AN agricultural group has hit back at claims from new research that suggest traditional farming methods should be halted, with trees planted where sheep now graze.

The suggestions come from a new report by the University of Sheffield that claims British sheep farmers would profit from allowing their grasslands to regenerate into forest.

But these are recommendations that the National Sheep Association (NSA) strongly disagree with.

NSA Chief Executive Phil Stocker comments: “The report assumes all sheep farmers are still receiving the old style of subsidy but the reality is that farmers don’t get subsidies anymore. They were withdrawn over 10 years ago with the transition to the basic payment scheme from previous production support. Since then farming businesses have received Government income, but in recognition for keeping land in good environmental and agricultural condition, and for doing specific environmental works through schemes such as Countryside Stewardship.
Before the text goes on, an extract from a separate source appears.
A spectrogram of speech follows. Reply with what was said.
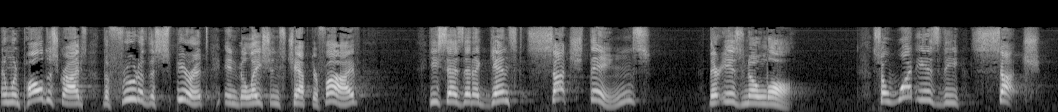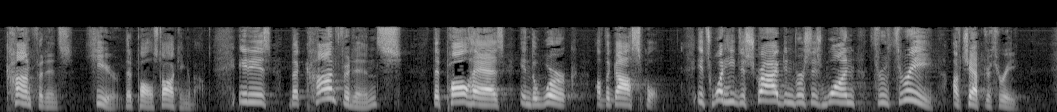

This became a public investment in incentivising and rewarding good environmental land management.

Mr Stocker continues: “To expect sheep farmers to give up farming sheep and plant forests ignores two basic facts; firstly sheep farming is more than just a business, it is part of our culture and heritage and farmers get huge pride and satisfaction from farming sheep; secondly, it’s really easy for scientists to justify the planting of forests through a carbon calculation alone because it is easy to measure how much carbon is in a tree and then apply an offset value. What these scientists ignore is that we have to look at land management on a multi- functional basis, not just one metric of carbon."